– The continuing newspaper revolution. 2012 is the date when the British Library Newspaper Library moves from Colindale to new, state of the art reading rooms. What will the new digital archive mean for historical research? And what will be the future of print journalism?
We put out a call for expressions of interest in 2010. In the light of the positive response, we would now like to ask for proposals for 20 minute papers. Proposals should be no more than 500 words and sent to firstname.lastname@example.org by the 20 May 2011. Further details are here: https://sites.google.com/site/stead2012/
Professor Laurel Brake (Birkbeck College): expert in nineteenth-century journalism, with extensive publications relating to Stead’s career and milieu.
Ed King (British Library): Head of Newspaper Collections.
Professor Roger Luckhurst (Birkbeck College): expert in late nineteenth-century culture, who has written on Stead’s interests in technology and the occult.
Dr James Mussell (University of Birmingham): author of work on nineteenth-century press and science, and an editor of the Nineteenth-Century Serials Edition.
Thursday 12 to Friday 13 July 2012
Confirmed keynote speakers: Dr. Mina Gorji (University of Cambridge), Prof. Claire Lamont (Newcastle University), Prof. Fiona Stafford (University of Oxford).
Reviewing ‘Tales’ (1812) Francis Jeffrey claimed that Crabbe was ‘upon the whole, the most original writer who has ever come before us’. In marking the bicentenary of its publication this conference will focus on the telling of stories and the imagining of communities in Crabbe’s nineteenth-century oeuvre including ‘Poems’ (1807), ‘The Borough’ (1810), ‘Tales’ and ‘Tales of the Hall’ (1819). its aim is to test Jerome McGann’s claim (in an essay published in 1981) that Crabbe is ‘a writer whose true historical period has yet to arrive.’
Proposals of 250 words are invited for 20-minute papers that address the following themes (although the list is not exclusive)
Proposals should be e-mailed to email@example.com or firstname.lastname@example.org by Friday 13 January 2012.
Conference organisers: Dr. Gavin Edwards (Institute of English Studies, University of London) and Dr. Michael Rossington (Newcastle University)

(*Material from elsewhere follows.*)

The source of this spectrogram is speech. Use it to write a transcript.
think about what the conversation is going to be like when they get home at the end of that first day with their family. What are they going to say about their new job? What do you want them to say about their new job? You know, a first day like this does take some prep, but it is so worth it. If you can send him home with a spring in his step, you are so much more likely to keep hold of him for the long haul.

Conference website: http://conferences.ncl.ac.uk/crabbestales/
This conference is sponsored by the Medieval and Early Modern Studies @Newcastle research group: http://research.ncl.ac.uk/mems/